Irish premier says Brexit extension ‘better than no-deal’
Leo Varadkar said he would agree to an extension if it was put on the table by the British PM.
The Irish premier has said Ireland would likely agree to a request by the UK for a Brexit extension.
Speaking in Denmark, moments after court documents revealed the UK Prime Minister will ask for a delay if he fails to get a deal with Brussels for the UK’s departure from the EU, Leo Varadkar said if Boris Johnson submits a request for an extension, he would agree.
“I’ve always said that Brexit doesn’t end with the UK leaving, it’s just the next phase of negotiations, but if the UK were to request and extension, we would consider it, most EU countries would only consider it for good reason, but an extension would be better than no deal,” he said.
Mr Varadkar was speaking alongside the Danish prime minister Mette Frederiksen, who also agreed to a Brexit extension, before he added that he still believes a deal is possible at the EU Council Summit in mid-October.
“Our focus is on securing an agreement and getting a deal at the EU Council Summit,” the Taoiseach added.
“I believe that’s possible but in order for it to be possible all sides have to reaffirm the shared objectives, when this started two or three years ago, coming to an agreement required no hard border between Ireland, north and south, that the integrity of the Single Market of the European Union will be protected, and that the all-island economy will be protected.
“What we need to do is refocus on those objectives and come to an agreement by the middle of October, and I think that is possible.”
Excellent to meet up again with Danish PM Mette Frederiksen in Copenhagen.
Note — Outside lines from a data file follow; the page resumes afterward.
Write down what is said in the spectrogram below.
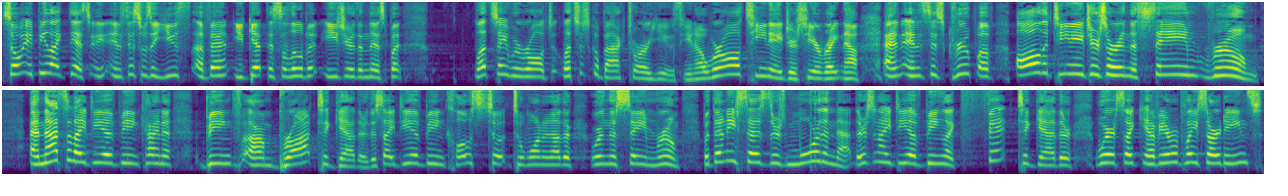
So it'd be like this. And if this was a youth event, you'd get this a little bit easier than this. But let's say we were all let's just go back to our youth you know? We're all teenagers here right now and, and it's this group of all the teenagers are in the same room and that's an idea of being kind of being um, brought together this idea of being close to, to one another we're in the same room. But then he says there's more than that. There's an idea of being like fit together where it's like have you ever played sardines?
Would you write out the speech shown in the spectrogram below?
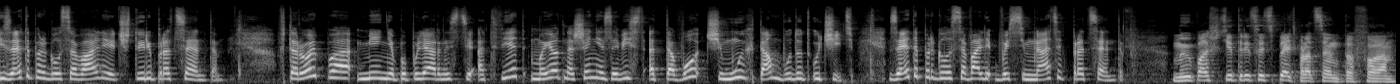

We had a good meeting on Brexit and climate change, and she introduced to an excellent environmental kayaking NGO which collects plastic from the city’s rivers. This NGO is now also in Dublin! pic.twitter.com/qVuEewNeMp— Leo Varadkar (@LeoVaradkar) October 4, 2019
DUP leader Nigel Dodds condemned the Irish Government again on Friday over its criticism of the UK’s proposal plan for leaving the EU.
“Some of the tone, the rhetoric and substance from both the Taoiseach and from Simon Coveney yesterday was deeply unfortunate,” he said, speaking at Hillsborough Castle after a meeting with Northern Ireland Secretary Julian Smith.
“For Leo Varadkar to go down a list of possible outcomes that would suit the Irish government, talking about Irish reunification and all sorts of fanciful ideas and then saying that the backstop basically was the only other way forward, making it clear in terms that there would be no way out, there would be no alternative to that, that we would be trapped forever in that backstop, he let the cat out of the bag. It was deeply unfortunate and it shows a lack of willingness to engage when he knows that the current backstop and Withdrawal Agreement will not get the support of Parliament.
“We do need people to engage, they need to be open to ideas and they need to respect the consent principle in Northern Ireland and not set it aside when it doesn’t suit them.”
When pressed on DUP criticism earlier, Mr Varadkar said he is “not interested in a quarrel”.
“On what I said yesterday, I don’t think I said anything about the DUP, so I can’t regret a comment I didn’t make – what I can say is that I’m not interested in a quarrel with anyone,” he said.
“I’m interested in solutions, any solution has to have the support of the people of Ireland and Northern Ireland. What’s been put on the table by Mr Johnson is not supported by business or civil society in Northern Ireland, it’s only supported by one political party, so there’s a long way to go.
“Democracy matters, and any agreement that affects Ireland deeply has to have support from people on both parts of the island.”